WORK TO COMPLETE: Exact copy, no pictures: every line from the one that contains "IPA: s e k æ" through the end of the data below, and nothing else.

━━━━━━━━━━━━━━━━━━━━━━━━━━━━━━

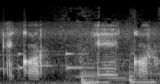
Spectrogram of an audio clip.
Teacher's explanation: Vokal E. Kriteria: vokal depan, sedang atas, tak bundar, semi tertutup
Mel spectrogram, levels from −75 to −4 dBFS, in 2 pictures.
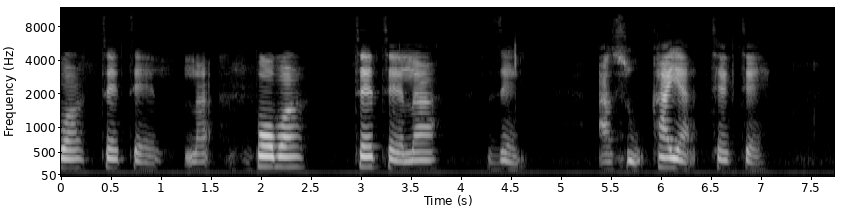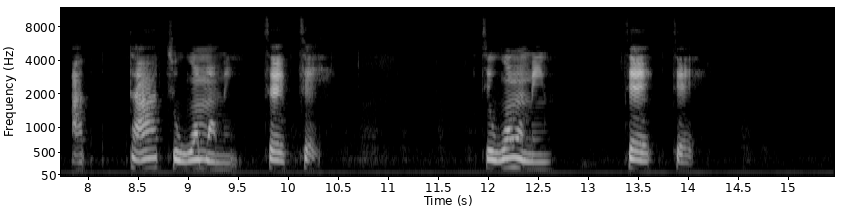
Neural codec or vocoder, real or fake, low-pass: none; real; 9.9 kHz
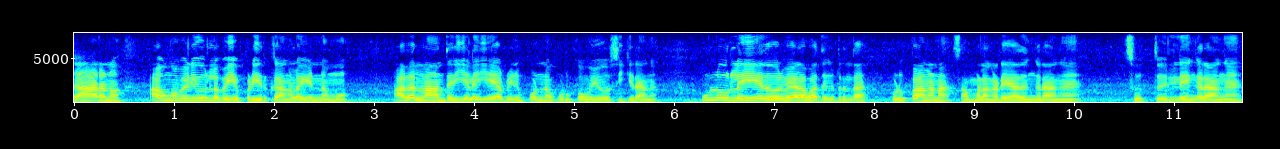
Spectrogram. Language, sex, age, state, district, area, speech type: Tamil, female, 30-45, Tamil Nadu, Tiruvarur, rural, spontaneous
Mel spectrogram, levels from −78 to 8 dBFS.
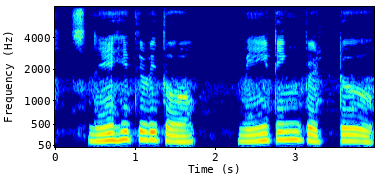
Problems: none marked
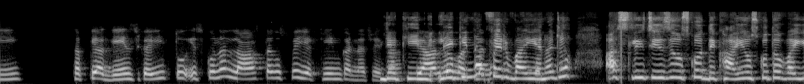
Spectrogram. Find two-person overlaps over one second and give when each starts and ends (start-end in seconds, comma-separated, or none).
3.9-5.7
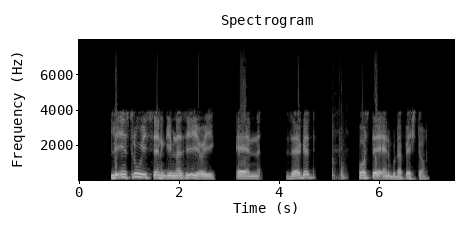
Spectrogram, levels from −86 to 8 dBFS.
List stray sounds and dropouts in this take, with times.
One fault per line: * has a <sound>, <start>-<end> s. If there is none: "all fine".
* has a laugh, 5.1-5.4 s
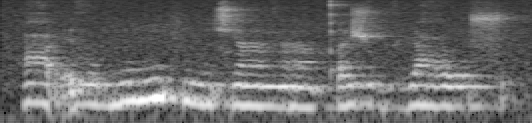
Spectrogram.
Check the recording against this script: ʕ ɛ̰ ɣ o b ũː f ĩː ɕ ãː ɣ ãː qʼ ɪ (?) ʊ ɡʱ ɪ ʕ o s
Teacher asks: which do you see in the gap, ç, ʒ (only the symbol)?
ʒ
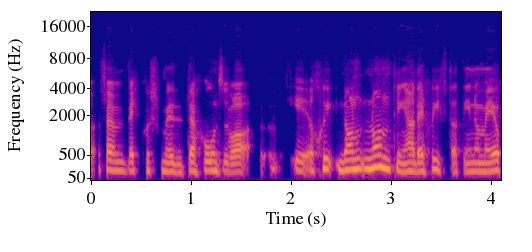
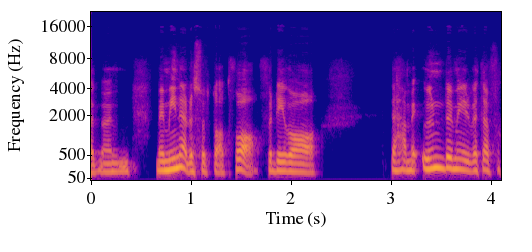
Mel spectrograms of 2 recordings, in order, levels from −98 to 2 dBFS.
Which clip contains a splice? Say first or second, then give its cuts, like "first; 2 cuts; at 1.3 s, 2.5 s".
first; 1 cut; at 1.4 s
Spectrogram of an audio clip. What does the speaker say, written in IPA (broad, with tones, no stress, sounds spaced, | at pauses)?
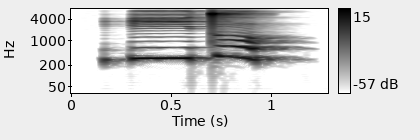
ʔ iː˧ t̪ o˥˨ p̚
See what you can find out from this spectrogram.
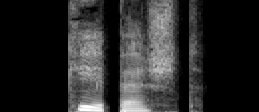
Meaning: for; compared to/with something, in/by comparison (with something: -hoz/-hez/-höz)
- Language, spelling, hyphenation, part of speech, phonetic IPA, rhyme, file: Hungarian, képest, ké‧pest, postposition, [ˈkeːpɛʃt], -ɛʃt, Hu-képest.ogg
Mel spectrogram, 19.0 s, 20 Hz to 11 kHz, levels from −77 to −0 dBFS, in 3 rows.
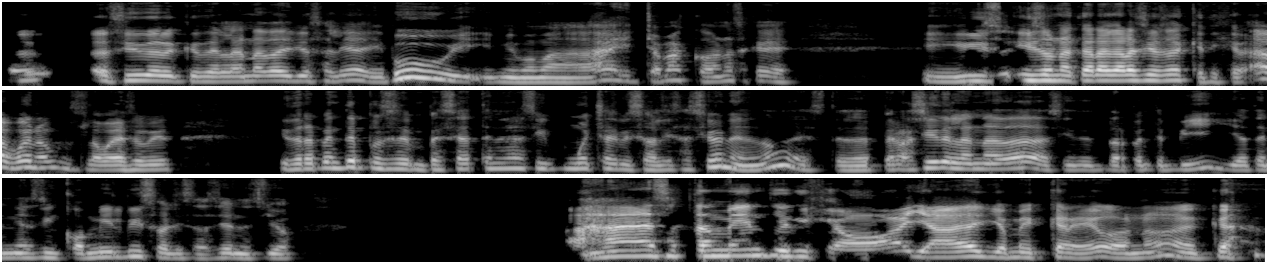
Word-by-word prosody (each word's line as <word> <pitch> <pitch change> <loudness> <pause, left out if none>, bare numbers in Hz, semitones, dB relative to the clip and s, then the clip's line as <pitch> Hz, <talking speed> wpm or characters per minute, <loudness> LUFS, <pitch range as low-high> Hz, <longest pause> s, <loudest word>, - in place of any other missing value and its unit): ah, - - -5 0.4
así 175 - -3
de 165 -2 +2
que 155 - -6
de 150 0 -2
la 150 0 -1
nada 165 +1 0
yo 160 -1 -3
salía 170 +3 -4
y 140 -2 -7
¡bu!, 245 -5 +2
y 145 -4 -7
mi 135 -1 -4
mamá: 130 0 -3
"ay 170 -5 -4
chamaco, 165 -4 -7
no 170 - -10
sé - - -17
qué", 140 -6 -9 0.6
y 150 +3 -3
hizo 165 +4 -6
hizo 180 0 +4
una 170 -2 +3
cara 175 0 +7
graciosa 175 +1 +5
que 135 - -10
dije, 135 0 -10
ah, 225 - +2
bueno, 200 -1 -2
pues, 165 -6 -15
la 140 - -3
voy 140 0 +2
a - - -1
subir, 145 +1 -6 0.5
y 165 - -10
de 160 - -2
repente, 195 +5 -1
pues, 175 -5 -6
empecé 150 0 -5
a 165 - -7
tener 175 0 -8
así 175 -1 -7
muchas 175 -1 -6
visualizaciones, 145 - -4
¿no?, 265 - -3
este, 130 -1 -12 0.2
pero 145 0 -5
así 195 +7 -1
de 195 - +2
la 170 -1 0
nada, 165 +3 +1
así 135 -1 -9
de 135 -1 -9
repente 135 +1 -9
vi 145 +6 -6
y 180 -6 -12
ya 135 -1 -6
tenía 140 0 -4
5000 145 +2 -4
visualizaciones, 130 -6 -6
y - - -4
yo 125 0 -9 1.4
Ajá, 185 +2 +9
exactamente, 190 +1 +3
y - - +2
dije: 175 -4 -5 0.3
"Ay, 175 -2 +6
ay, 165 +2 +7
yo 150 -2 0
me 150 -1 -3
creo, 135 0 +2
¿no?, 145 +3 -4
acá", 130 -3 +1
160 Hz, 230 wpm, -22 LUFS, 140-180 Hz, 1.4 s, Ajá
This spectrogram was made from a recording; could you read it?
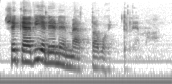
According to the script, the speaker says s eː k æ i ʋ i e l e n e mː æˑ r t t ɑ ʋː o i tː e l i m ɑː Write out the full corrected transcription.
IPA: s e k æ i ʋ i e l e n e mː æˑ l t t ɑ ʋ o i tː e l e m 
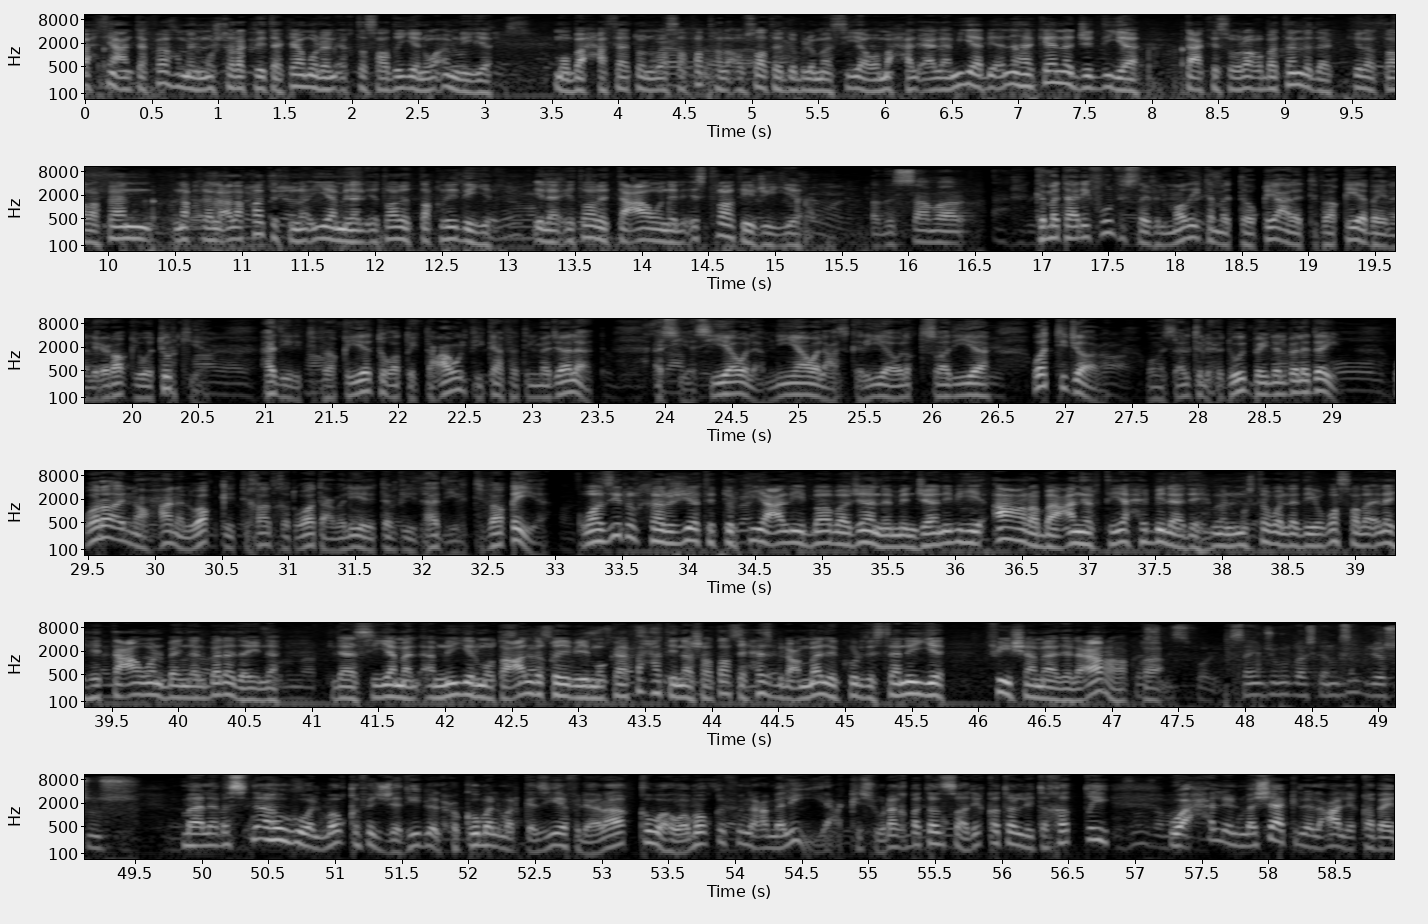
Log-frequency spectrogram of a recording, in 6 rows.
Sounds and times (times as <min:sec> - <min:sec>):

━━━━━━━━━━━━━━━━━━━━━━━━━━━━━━

YOUR RESPONSE:
IPA: s e k æ i ʋ i e l e n e mː æˑ l t t ɑ ʋ o i tː e l e m 
Log-frequency spectrogram of a recording, in 6 rows.
Sounds and times (times as <min:sec> - <min:sec>):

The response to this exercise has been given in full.